The dish otherwise holds its shape by use of the ring-like semi-skeleton exterior that bends into shape to accommodate folding. It works like a photographic reflector.
The Roundflash Dish isn’t designed to be the most study light modifier–instead the company emphasized mobility and image quality. With that said, it is made of cloth overall. In real life use, we found that it should indeed be made sturdier. If it included rods that snapped in place, then it would be a heck of a lot less floppy.
During one of our tests, we played with the RoundFlash Dish on a windy November day. At times, it seemed to flop about but still got the job done.
Additionally, when we used Phottix Mitros+ flashes the head was surely held in place but not by much. A more secure belt system would be appreciated in the next version.
Ease of Use
When you get the Roundflash Dish, all you need to do is take it out of its bag and unfold it. Then strap your flash in, place the flash on a light stand, and shoot. Folding it down works in the same way that a normal photographic reflector works. You can do this option or the taco folding option. Either one works, but we personally found that the traditional method works well enough for our uses.
The Roundflash Dish is an affordable alternative to an actual beauty dish that is collapsible, effective, and delivers some of the most punchy and specular light output of any flash modifier that we’ve tested. The image quality that it can deliver is really, really good. In fact, we recommend it for any photographer that wants the effectiveness of a beauty dish, but doesn’t need the actual dish itself for appearances on a photo set.
Based on the design and the light that comes out from it, the light looks a bit like a combination of a beauty dish and an octabank–but this modifier is designed nothing like an octabank.
What we really like is just how specular the light output is and how it tends to make eyes and skin wonderful. Typically, you’d want to steer clear of silver reflectors for this because it tends to bring out too many details. But we’re rather partial to the output from this modifier.

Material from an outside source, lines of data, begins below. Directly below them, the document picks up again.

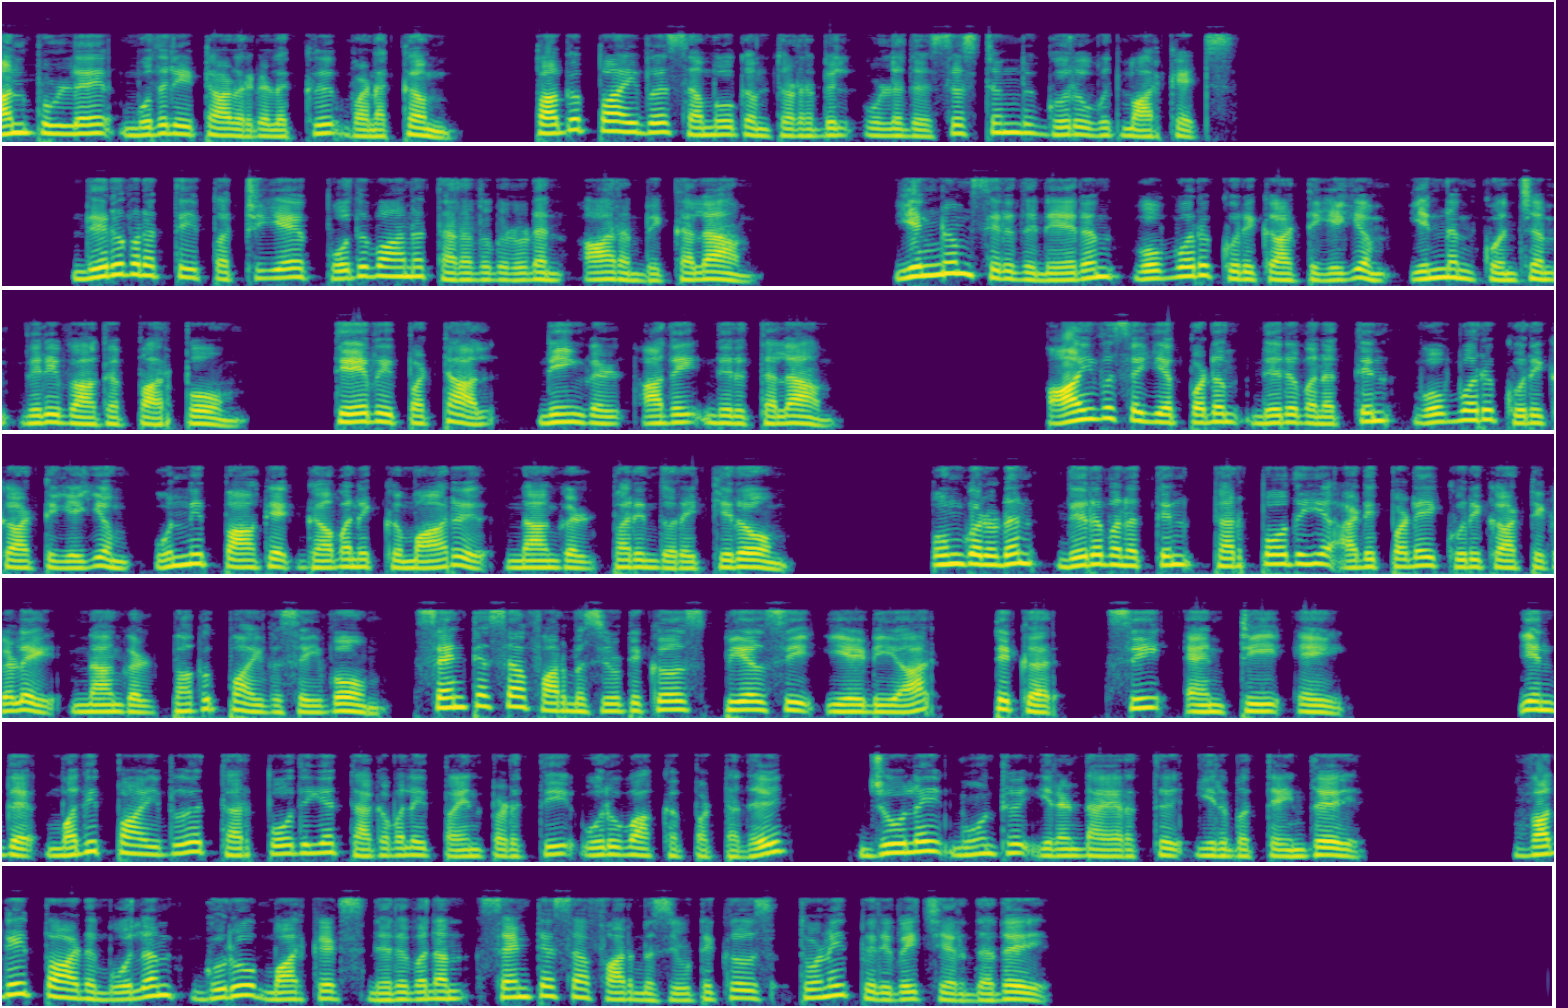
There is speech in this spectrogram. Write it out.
அன்புள்ள முதலீட்டாளர்களுக்கு வணக்கம். பகுப்பாய்வு சமூகம் தொடர்பில் உள்ளது சிஸ்டம் குரு வித் மார்க்கெட்ஸ். நிறுவனத்தை பற்றிய பொதுவான தரவுகளுடன் ஆரம்பிக்கலாம். இன்னும் சிறிது நேரம் ஒவ்வொரு குறிகாட்டியையும் இன்னும் கொஞ்சம் விரிவாக பார்ப்போம். தேவைப்பட்டால் நீங்கள் அதை நிறுத்தலாம். ஆய்வு செய்யப்படும் நிறுவனத்தின் ஒவ்வொரு குறிகாட்டியையும் உன்னிப்பாக கவனிக்குமாறு நாங்கள் பரிந்துரைக்கிறோம். உங்களுடன் நிறுவனத்தின் தற்போதைய அடிப்படை குறிகாட்டிகளை நாங்கள் பகுப்பாய்வு செய்வோம். Centessa Pharmaceuticals PLC ADR ticker CNTA இந்த மதிப்பாய்வு தற்போதைய தகவலை பயன்படுத்தி உருவாக்கப்பட்டது ஜூலை மூன்று இரண்டாயிரத்து இருபத்தைந்து. வகைப்பாடு மூலம் குரு மார்க்கெட்ஸ் நிறுவனம் சென்டெசா பார்மசியூட்டிகல்ஸ் துணைப்பிரிவைச் சேர்ந்தது.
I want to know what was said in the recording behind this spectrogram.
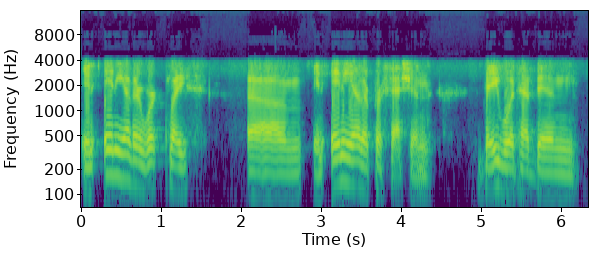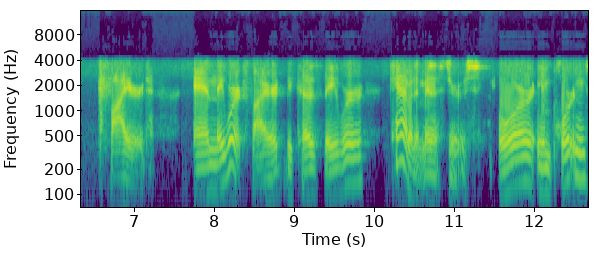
In any other workplace, um, in any other profession, they would have been fired. And they weren't fired because they were cabinet ministers or important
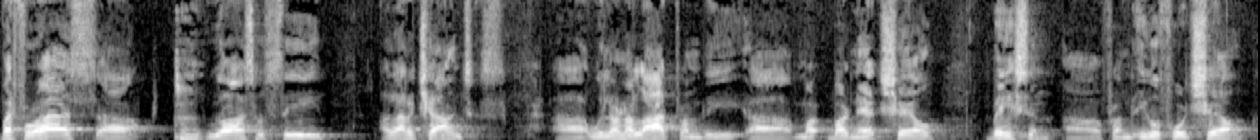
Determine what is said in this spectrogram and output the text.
But for us, we also see a lot of challenges. Uh, we learn a lot from the uh, Barnett Shale Basin, uh, from the Eagle Ford Shale,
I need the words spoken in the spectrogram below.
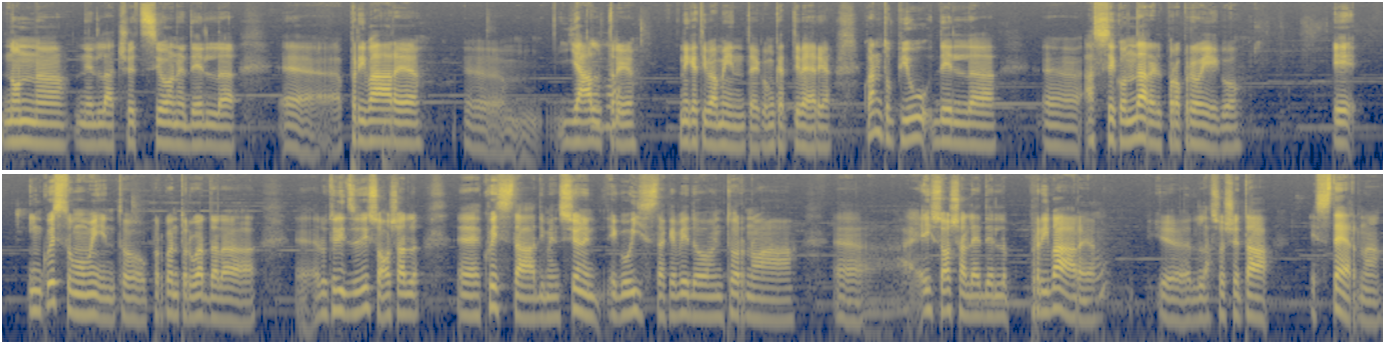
non eh, nell'accezione del eh, privare ehm, gli altri uh-huh. negativamente, con cattiveria, quanto più del eh, assecondare il proprio ego. E in questo momento, per quanto riguarda la, eh, l'utilizzo dei social, questa dimensione egoista che vedo intorno a eh, ai social è del privare mm-hmm. eh, la società esterna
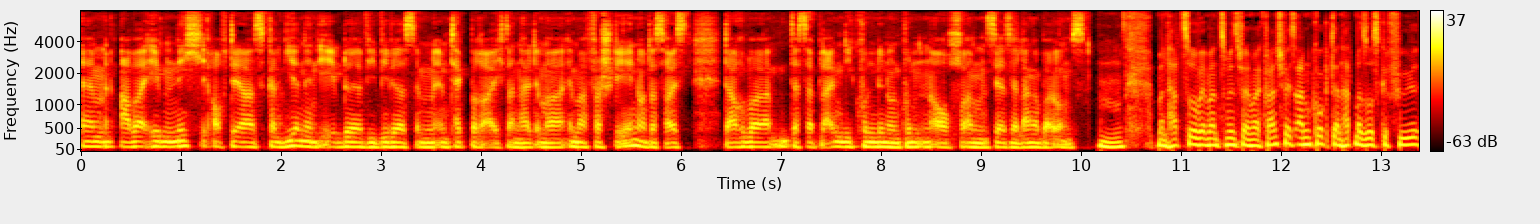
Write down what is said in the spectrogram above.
ähm, aber eben nicht auf der skalierenden Ebene, wie, wie wir das im, im Tech-Bereich dann halt immer, immer verstehen. Und das heißt, darüber, deshalb bleiben die Kundinnen und Kunden auch ähm, sehr, sehr lange bei uns. Mhm. Man hat so, wenn man zumindest mal Crunchbase anguckt, dann hat man so das Gefühl,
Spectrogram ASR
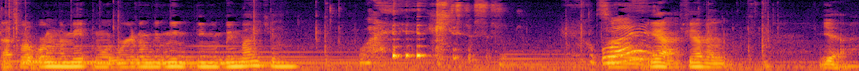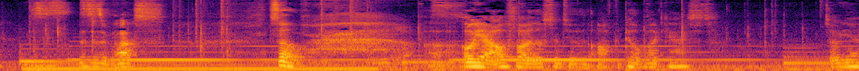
that's what we're gonna meet. We're gonna be, be, be making. What? So, what? Yeah, if you haven't, yeah, this, this is us. So, oh yeah. Also, I listen to the Off the Pill podcast. So yeah,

Using a handheld light meter, we measured around a half stop of light loss. The reason for this has to do with the fact that the interior is silver and very, very punchy. Additionally, the reflection panel inside is made of silver. Combine all of this together and you’ve got something that you really can’t sit there and complain about.
This isn’t so terrible if you’re a light set and controlled manually because you’ll be quite literally setting it yourself. But when it comes to working with TTL, you’ll want to crank the light output up or down accordingly depending on how you plan to blend the artificial light output with the ambient light in the scene.
And if you’re in a studio, feel free to do whatever you want for the most part.
Comparison Against an Actual Beauty Dish
We tried a few different informal scenarios testing the beauty dish hack that I created years ago and Roundflash’s solution. The hack has a white interior while Roundflash’s is silver. Obviously, the silver is heck of a lot more specular. But my hack tends to blend better in with ambient light.
Extra Image Samples
– That light output is fricken’ gorgeous
– Makes your subjects look like a fashion model
– Really wish there a bit more rigidity to the structure and mounting
The Roundflash Dish is an absolutely incredible little light modifer that we believe should be in the kit of every single portrait photographer. Yes! It delivers that versatile of a look or if you want something with a bit more punch, then the Dish is the answer for you. It’s collapsible, delivers effective light output right where you need it, and it functions very well. Build quality aside, we can’t recommend it enough.
The Roundflash Dish receives five out of five stars and earns our Editor’s Choice award.
Lumopro LP-180: This flash is sturdy, simple to use, and affordable. One of our favorite’s for sure.
Phottix Mitros+: The best TTL flashes in the business. Period. And they’ve got radio transmission built in.